Plants of the Cradle of Humankind: Crocosmia aurea
In 2011 Maropeng took home a silver certificate in the Landscape and Turf Maintenance and Water-Wise categories at the South African Landscapers Institute Awards for the maintenance of its grasslands and wetlands. In this series we highlight a few of the incredible plant species found in the Cradle of Humankind.
In summer the field adjacent to Maropeng’s car park is ablaze with the indigenous Crocosmia aurea, known by some as Montbretia, by others as Falling Stars.
Sometimes reaching more than a metre in height, the arching spikes of flowers bend in different directions and make such an impact when the plants are massed together, and in full cry.

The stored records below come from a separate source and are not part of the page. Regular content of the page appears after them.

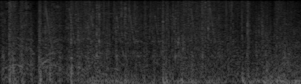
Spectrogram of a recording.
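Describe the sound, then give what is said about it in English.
Assault rifle gunfire in a video game, fired in rapid, dense bursts that run almost without break as a harsh, loud crackle. “This overpowered assault rifle garbage is really chapping me.”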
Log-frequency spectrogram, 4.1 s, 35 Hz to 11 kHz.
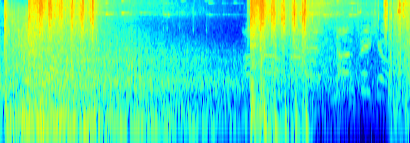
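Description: Gunfire in the shooter game Titanfall 2, with rapid bursts of shots at the start, a short lull, then another loud volley, and a voice briefly talking.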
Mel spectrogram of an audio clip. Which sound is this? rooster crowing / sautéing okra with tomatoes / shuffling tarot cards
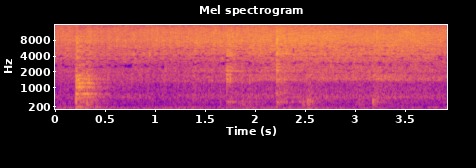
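sautéing okra with tomatoes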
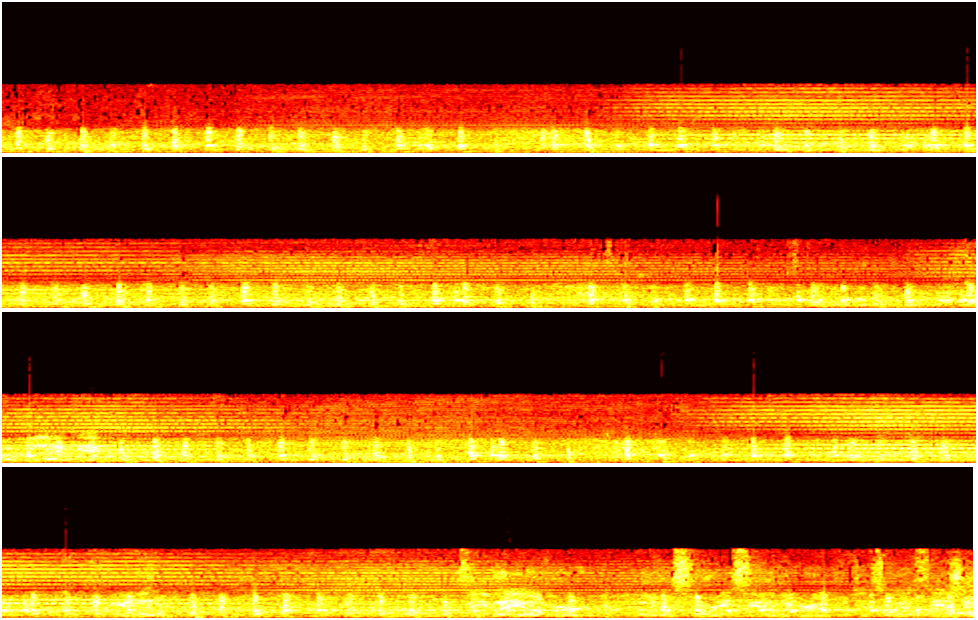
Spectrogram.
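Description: Millisecond pulsars turned into sound from radio recordings form a dense, steady, buzzing drone that rises to full loudness, with fast pulsing textures layered over it. It plays on without pause and no voice is heard.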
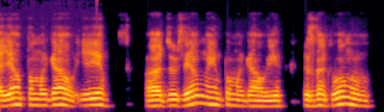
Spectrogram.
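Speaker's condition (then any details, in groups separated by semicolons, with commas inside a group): Spinal muscular atrophy; progressive motor neuron loss, progressive loss of movement; on costly medication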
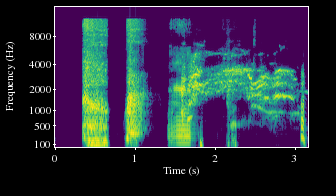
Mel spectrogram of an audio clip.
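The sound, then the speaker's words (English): A voice imitates a cannonball splash: two short, breathy bursts, then a longer gurgling, noisy vocal rush that trails off, with no other sounds. “What's that splash sounding like”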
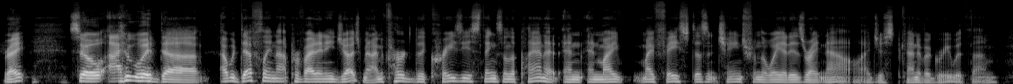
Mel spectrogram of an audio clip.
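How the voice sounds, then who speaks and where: A man, a retired American federal agent, explaining his methods in an interview with lively examples and frequent "right?" checks. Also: medium pitch, a little fast, vocal fry, hardly any pauses, dry recording, studio quality. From United States. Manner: animated storyteller, explains with examples and rhetorical "right?". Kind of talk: conversational explanation.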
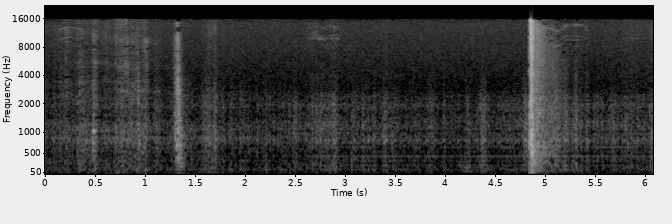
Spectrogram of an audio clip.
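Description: Faint plastic clicks as the hole-punch waste container is pushed back into a Xerox office finisher, then one sharp knock near the end as the finisher's front door is shut.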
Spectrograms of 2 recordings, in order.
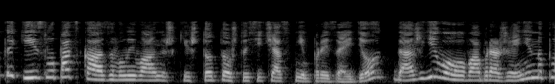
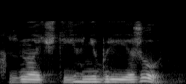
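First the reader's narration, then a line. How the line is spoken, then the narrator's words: Muttering to himself. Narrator (Russian): пробормотал Иванушка, спрашивая скорее себя самого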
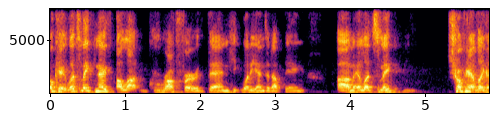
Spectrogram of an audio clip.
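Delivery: ordinary delivery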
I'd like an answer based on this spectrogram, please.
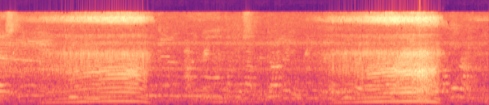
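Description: Two long, loud, rattling snores on the in-breath with quieter breathing between them: ordinary snoring.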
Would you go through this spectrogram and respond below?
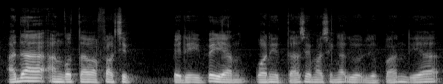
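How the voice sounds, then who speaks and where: A man's voice: fairly low pitch, fairly even intonation, a little fast, mellow. A middle-aged man, recounting anecdotes as an interview guest and acting out quoted exchanges in casual conversation. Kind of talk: casual talk show interview, telling anecdotes.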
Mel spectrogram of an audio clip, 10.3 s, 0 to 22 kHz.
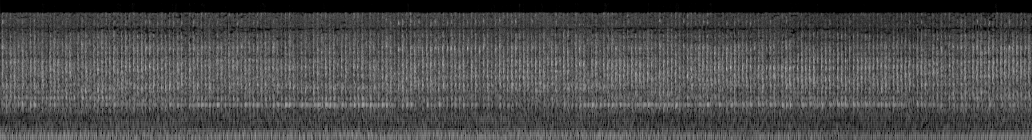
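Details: Nissan Navara D40 2.5 dCi diesel at idle: fast even metallic rattle, three or four a second, that sounded like a dual-mass flywheel; actually a cracked intake manifold.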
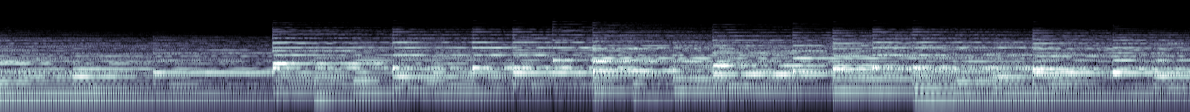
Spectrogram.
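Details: Slow, gentle ambient piano music with sustained tender chords plays throughout.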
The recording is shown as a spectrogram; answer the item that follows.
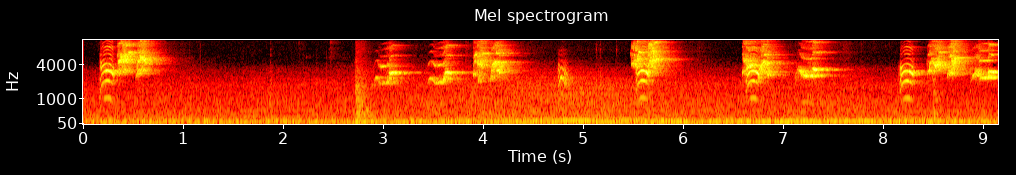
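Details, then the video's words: Ashy bulbul calling in song: short, harsh, high chirps spaced about a second apart, some paired, with quieter gaps and low background hum. "Brinji Kelabu Gacor"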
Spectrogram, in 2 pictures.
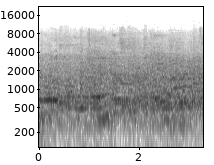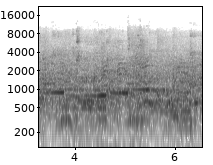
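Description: Live basketball play on a hardwood court: a ball dribbling with scattered knocks, brief high sneaker squeaks, and a steady murmur of crowd and voices in the arena.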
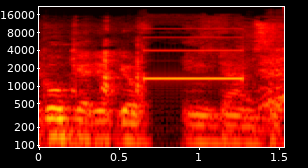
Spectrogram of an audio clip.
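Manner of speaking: high, laughing mock snap; hammed-up high scolding wife. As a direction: play the fed-up wife, squeaky and amused. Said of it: "she was like".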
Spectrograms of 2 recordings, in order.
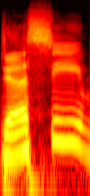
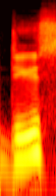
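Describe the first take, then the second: First: The name is said to rhyme with pussy. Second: The name is said without rhyming with pussy. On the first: The speaker calls it wrong. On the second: The speaker calls it right.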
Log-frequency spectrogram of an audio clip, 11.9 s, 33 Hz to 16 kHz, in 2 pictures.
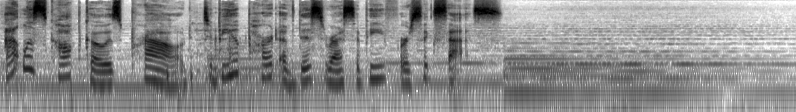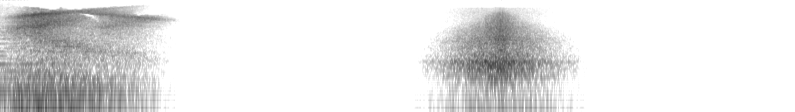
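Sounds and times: whoosh: 6.0s - 7.3s, 9.2s - 10.4s.

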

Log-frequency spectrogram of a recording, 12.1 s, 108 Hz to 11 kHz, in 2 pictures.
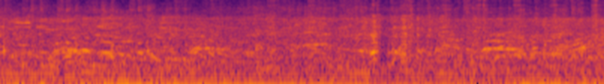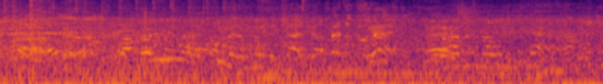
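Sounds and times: overlapping voices and chatter: 0.0s - 12.0s.

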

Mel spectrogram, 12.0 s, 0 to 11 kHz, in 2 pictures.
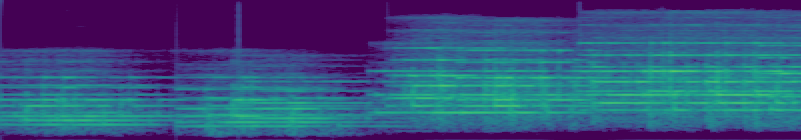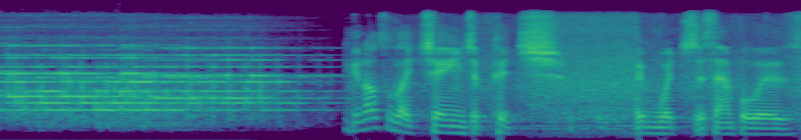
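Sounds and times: sustained synth pad chords: 1.3s - 8.6s.

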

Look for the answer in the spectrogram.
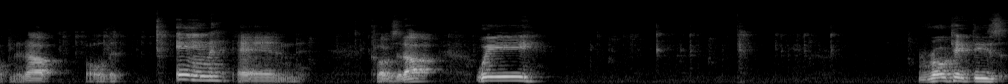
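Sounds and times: plastic toy parts clicking: 0.6s - 1.9s, 5.8s - 8.5s.

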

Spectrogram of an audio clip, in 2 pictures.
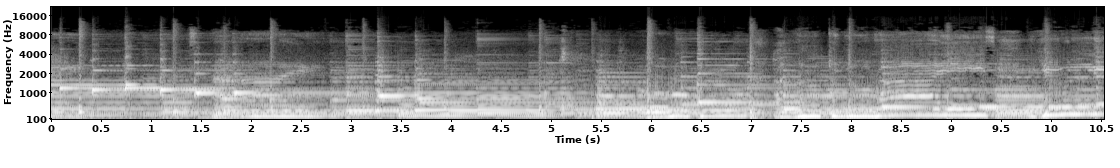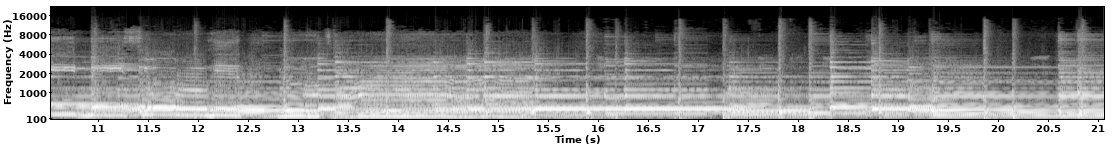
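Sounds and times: sharp cajon hits: 0.0s - 9.3s, 9.9s - 21.0s
stage piano chords: 0.0s - 21.0s
strummed acoustic guitar: 0.0s - 21.0s.

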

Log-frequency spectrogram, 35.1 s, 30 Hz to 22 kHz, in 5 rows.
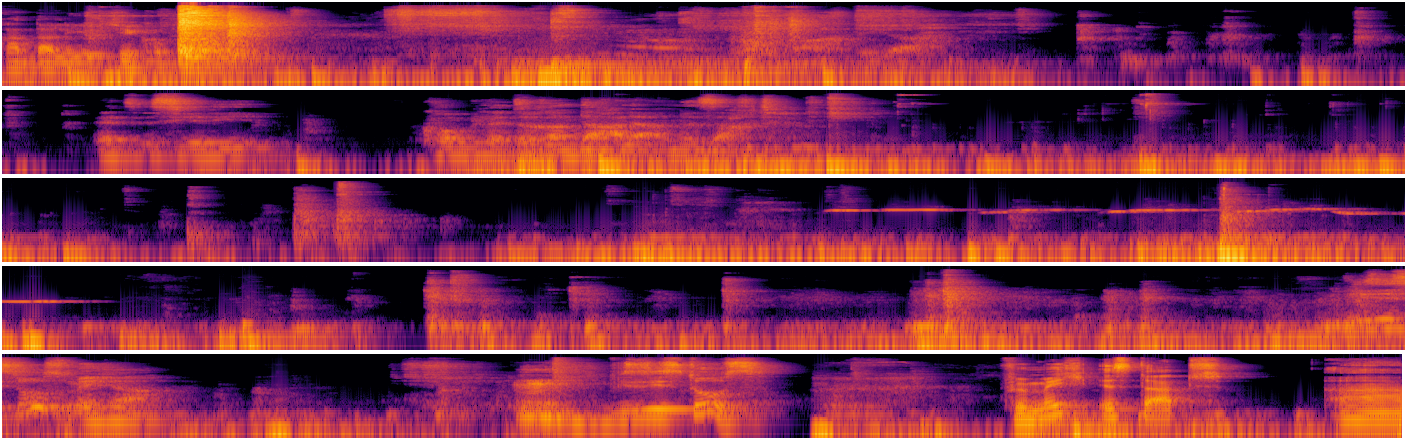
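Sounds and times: microphone handling knocks and clicks: 8.3s - 8.8s, 9.6s - 27.9s, 28.9s - 30.3s
whistled notes: 18.0s - 21.6s.

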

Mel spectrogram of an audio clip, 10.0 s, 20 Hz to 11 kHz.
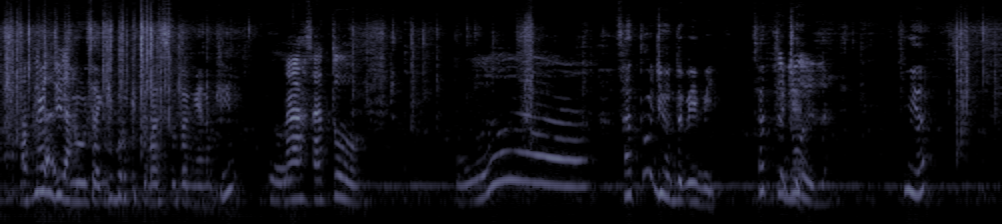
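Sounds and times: child vocalizing: 4.6s - 5.9s.

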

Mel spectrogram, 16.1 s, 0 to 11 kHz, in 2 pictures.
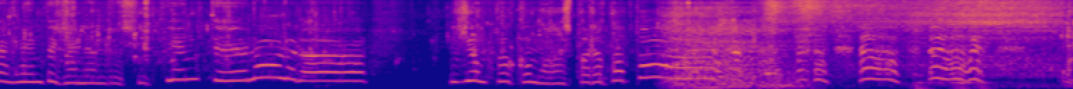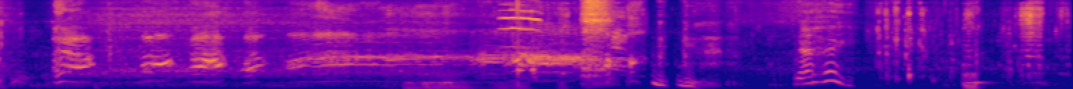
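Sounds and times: character wordless vocal sounds: 0.0s - 13.4s.

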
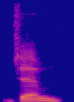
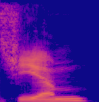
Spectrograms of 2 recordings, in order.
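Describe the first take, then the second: First: It is said as a single word. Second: It is said as two separate letters. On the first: This is how others usually say it. "instead of Jim" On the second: This is how the speaker personally says it. "I pronounce it as G M"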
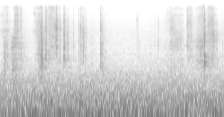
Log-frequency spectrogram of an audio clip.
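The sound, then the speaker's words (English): Scissors cut folded paper from the corner toward the center in a string of crisp snips over a steady low rumble. “And I'm going to cut down from the corner, almost to the center. I'm gonna leave maybe half an inch to an inch in the center. Going to do that on each fold.”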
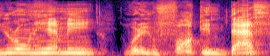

In winter they become dormant but, as they die down in autumn, their seed is adored by birds. A member of the lily family, Crocosmia has corms that spread underground, and these are apparently quite a delicacy for bush pigs.
Interestingly, the plant’s name derives from the Greek words krokos (saffron) and osme (smell), referring to the saffron-like scent given off by dried flowers when placed in warm water. In fact, Crocosmia flowers are cultivated for yellow food colouring as a cheaper substitute for saffron.